Short of intervention by law enforcement, we expect to see LockBit around for the forseeable future and further iterations of what is undoubtedly a very successful RaaS operation. As with all ransomware, prevention is better than cure, and defenders are encouraged to ensure that they have comprehensive ransomware protection in place. SentinelLabs will continue to offer updates and reports on LockBit activity as it develops.

Indicators of Compromise

SHA256
f9b9d45339db9164a3861bf61758b7f41e6bcfb5bc93404e296e2918e52ccc10
a56b41a6023f828cccaaef470874571d169fdb8f683a75edd430fbd31a2c3f6e
d61af007f6c792b8fb6c677143b7d0e2533394e28c50737588e40da475c040ee

SHA1
ced1c9fabfe7e187dd809e77c9ca28ea2e165fa8
371353e9564c58ae4722a03205ac84ab34383d8c
c2a321b6078acfab582a195c3eaf3fe05e095ce0

.ONION domains
lockbitapt2d73krlbewgv27tquljgxr33xbwwsp6rkyieto7u4ncead[.]onion
lockbitapt2yfbt7lchxejug47kmqvqqxvvjpqkmevv4l3azl3gy6pyd[.]onion
lockbitapt34kvrip6xojylohhxrwsvpzdffgs5z4pbbsywnzsbdguqd[.]onion
lockbitapt5x4zkjbcqmz6frdhecqqgadevyiwqxukksspnlidyvd7qd[.]onion
lockbitapt6vx57t3eeqjofwgcglmutr3a35nygvokja5uuccip4ykyd[.]onion
lockbitapt72iw55njgnqpymggskg5yp75ry7rirtdg4m7i42artsbqd[.]onion
lockbitaptawjl6udhpd323uehekiyatj6ftcxmkwe5sezs4fqgpjpid[.]onion
lockbitaptbdiajqtplcrigzgdjprwugkkut63nbvy2d5r4w2agyekqd[.]onion
lockbitaptc2iq4atewz2ise62q63wfktyrl4qtwuk5qax262kgtzjqd[.]onion
lockbit7z2jwcskxpbokpemdxmltipntwlkmidcll2qirbu7ykg46eyd[.]onion
lockbitsupa7e3b4pkn4mgkgojrl5iqgx24clbzc4xm7i6jeetsia3qd[.]onion
lockbitsupdwon76nzykzblcplixwts4n4zoecugz2bxabtapqvmzqqd[.]onion
lockbitsupn2h6be2cnqpvncyhj4rgmnwn44633hnzzmtxdvjoqlp7yd[.]onion
lockbitsupo7vv5vcl3jxpsdviopwvasljqcstym6efhh6oze7c6xjad[.]onion
lockbitsupq3g62dni2f36snrdb4n5qzqvovbtkt5xffw3draxk6gwqd[.]onion
lockbitsupqfyacidr6upt6nhhyipujvaablubuevxj6xy3frthvr3yd[.]onion
lockbitsupt7nr3fa6e7xyb73lk6bw6rcneqhoyblniiabj4uwvzapqd[.]onion
lockbitsupuhswh4izvoucoxsbnotkmgq6durg7kficg6u33zfvq3oyd[.]onion
lockbitsupxcjntihbmat4rrh7ktowips2qzywh6zer5r3xafhviyhqd[.]onion

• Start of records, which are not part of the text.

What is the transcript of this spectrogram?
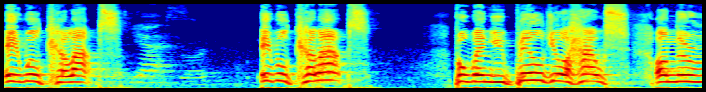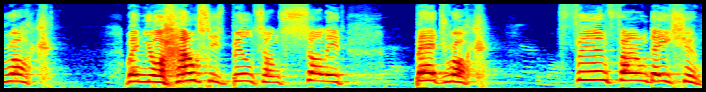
it will collapse. It will collapse. But when you build your house on the rock, when your house is built on solid bedrock, firm foundation,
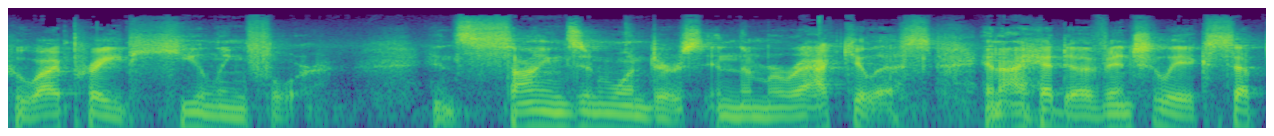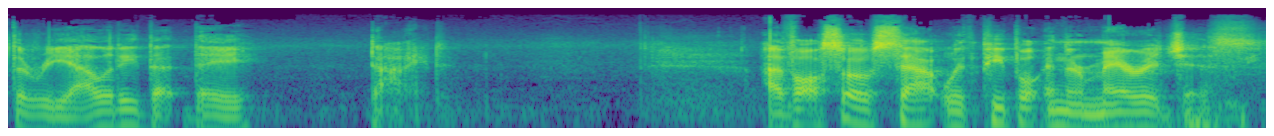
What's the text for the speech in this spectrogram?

MITRE ATT&CK
T1547.001 – Boot or Logon Autostart Execution: Registry Run Keys / Startup Folder
T1543.003 – Create or Modify System Process: Windows Service
T1055 – Process Injection
T1070.001 – Indicator Removal on Host: Clear Windows Event Logs
T1622 – Debugger Evasion
T1548.002 – Abuse Elevation Control Mechanism: Bypass User Account Control
T1485 – Data Destruction
T1489 – Service Stop
T1490 – Inhibit System Recovery
T1003.001 – OS Credential Dumping: LSASS Memory
T1078.002 – Valid Accounts: Domain Accounts
T1078.001 – Valid Accounts: Default Accounts
T1406.002 – Obfuscated Files or Information: Software Packing
T1218.003 – System Binary Proxy Execution: CMSTP
T1047 – Windows Management Instrumentation
T1119 – Automated Collection

Article Link: LockBit 3.0 Update | Unpicking the Ransomware's Latest Anti-Analysis and Evasion Techniques - SentinelOne